Horace Silver & the Jazz Messengers

"Room 608"

From 'Horace Silver and the Jazz Messengers'

This is one of the greatest small groups in jazz history: Horace Silver, Hank Mobley, Kenny Dorham, Doug Watkins and Art Blakey. The record is on fire — every tune, every solo. Check out Silver's comping: His left hand jabs like a boxer. His solo on "Room 608" was one of the first that I learned.

Hank Mobley


From 'Soul Station'

Hank Mobley always sounded relaxed. He never wasted a note or phrase, and had one of the most beautiful tenor sounds ever. His lines were always meaningful. I always enjoy hearing players of this caliber essentially playing a "head" arrangement. The feel on this track is easy and swinging.

Bud Powell

"Autumn in New York"
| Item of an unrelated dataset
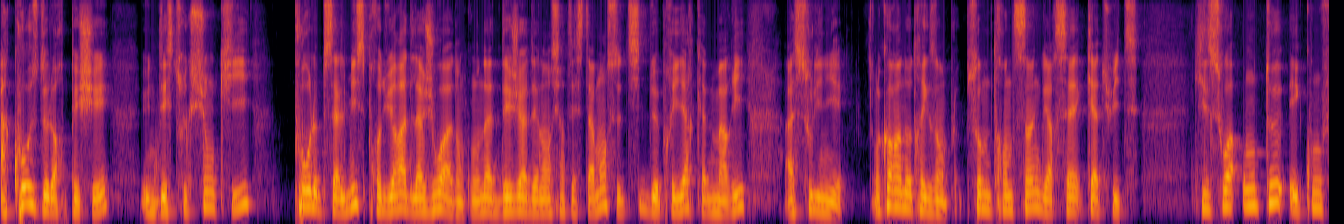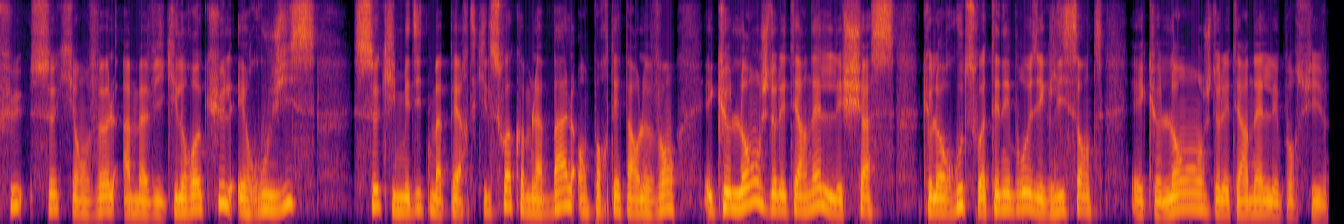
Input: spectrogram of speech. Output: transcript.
à cause de leurs péchés, une destruction qui, pour le psalmiste, produira de la joie. Donc on a déjà dès l'Ancien Testament ce type de prière qu'Anne-Marie a souligné. Encore un autre exemple, psaume 35, verset 4-8. Qu'ils soient honteux et confus ceux qui en veulent à ma vie, qu'ils reculent et rougissent ceux qui méditent ma perte, qu'ils soient comme la balle emportée par le vent, et que l'ange de l'Éternel les chasse, que leur route soit ténébreuse et glissante, et que l'ange de l'Éternel les poursuive.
From 'Amazing Bud Powell, Vol. 2 [Expanded]'

This is such an original conception of "Autumn in New York." Real genius. Bud Powell had such a strong artistic vision — so hip. Bebop, the music of the future!

Sonny Clark

"Somethin' Special"

From 'Leapin' and Lopin' [RVG Edition]'

This is one of the first Sonny Clark tunes I learned, a great G minor blues. Clark was a player without peer. Bill Evans cited him as a major influence, and one can really hear the influence of Clark's line in Evans' bop playing. On this track, there's real rhythm-section magic between Sonny Clark, Butch Warren on bass and Billy Higgins on drums, as well as stellar solos from Charlie Rouse and Tommy Turrentine.

Joe Henderson

"Our Thing"

From 'Our Thing'

There are many great trumpet and saxophone teams: Bird and Diz, Fats Navarro and Sonny Rollins, Miles and Coltrane. Another that's important for me is the pairing of Kenny Dorham and Joe Henderson. There's real magic because they clearly complement each other. Henderson's music sounds rooted and forward-thinking at the same time. Pete La Roca, Eddie Khan and Andrew Hill play with fire and verve.